Ryan Orwig:

This do or do not, there is no try is in direct opposition to the secret behind the best learning principles. My whole argument here is as simple as this, attempts that lead to failure, especially when supported by feedback, will accelerate learning. The way most of my med students and doctors study sets them up for what I call the trap of familiarity. Because the bulk of their studying is review based. This is a bad thing. This is anytime the learner rereads, recopies, or looks over what they’ve already studied. This is how most people define the act of studying. This is the problem. So it might not be wrong, but it is low yield. And in my world that makes it wrong. But I have literally had students tell me, I don’t want to try and recall the stuff that I’ve been studying, if I can’t get it all.

Ryan Orwig:

But trying and failing is the key to getting this stuff locked in faster. So this whole notion of do or do not, there is no try blocks the key step in learning. And I would hate to see Yoda teaching this way in a med school classroom. Learning any new skill, like riding a bike or playing the guitar, involves failure. I think we can all embrace that. We need to understand that learning any new concept from pharmacology and biochem to lifting your X-wing out of the swamp using the force should allow for trying and failing as the fastest route to mastery. But that is why Yoda’s approach fails in my eyes.

Ryan Orwig:

If Yoda gets it wrong, what movie teacher gets it right? Well, my vote is for Mr. Miyagi of the original Karate Kid. Fixer of bikes, grower of bonsai trees, a teacher to Danielson. The story is simple. Danielson moves to a new town and due in part to his poor social skills gets bullied by a bunch of karate loving jerks. Mr. Miyagi agrees to teach Danielson karate to fight the bullies at the All Valley Karate Tournament. But what’s relevant here is how Mr. Miyagi taught Danielson.

Mr. Miyagi:

Wax on. Wax off.

Ryan Orwig:

Note how Mr. Miyagi gives Daniel discrete corrective feedback as Danielson develops and practices his new skills.

Mr. Miyagi:

[crosstalk 00:05:47] to make circle. Wax off [crosstalk 00:05:49].

Ryan Orwig:

Mr. Miyagi allows him to try and mess up, then get immediate feedback. Yes. Perhaps he’s a little disgusted by Daniel’s failures and attitude, but who wouldn’t be?

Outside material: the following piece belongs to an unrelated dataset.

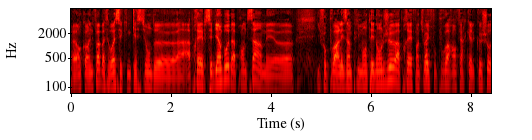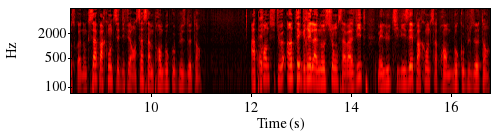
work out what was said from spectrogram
euh, encore une fois, bah, ouais, c'est qu'une question de. Euh, après, c'est bien beau d'apprendre ça, hein, mais euh, il faut pouvoir les implémenter dans le jeu. Après, enfin, tu vois, il faut pouvoir en faire quelque chose, quoi. Donc ça, par contre, c'est différent. Ça, ça me prend beaucoup plus de temps apprendre, si tu veux, intégrer la notion, ça va vite, mais l'utiliser, par contre, ça prend beaucoup plus de temps.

Daniel:

Wax on. Wax off.

Mr. Miyagi:

Wax on. Wax off. Wax on. Wax off. Concentrate. Look at my eye. [crosstalk 00:00:06:06].

Ryan Orwig:

Miyagi encourages Daniel to iterate and then provides discreet corrective feedback. I’m sort of stretching this I realize to make it fit. But whereas Yoda is rather absolutest in his do or do not, there is no try approach. Miyagi guiding Danielson and allowing him to messily get where he needs to be, in my book is a much better methodology for teaching. So what are the results here? Yoda trains Luke with the axiom of do or do not, there is no try, not having Luke repeatedly practice and fail with these new skills.

Ryan Orwig:

And how does that turn out for Luke? He runs into a Sith Lord gets his hand chopped off and he falls into a chasm. Mr. Miyagi, on the other hand, teaches Danielson the individual moves repeatedly in isolation then provides corrective feedback so that Danielson can put the pieces together in action at the All Valley Karate Championship. Yeah. Danielson? Yeah. He wins. So from a certain point of view, I’ll let these results speak for themselves. I doubt I’ve won anyone over with this argument, but hopefully I’ve illustrated the importance of failing when attempting retrieval practice when studying.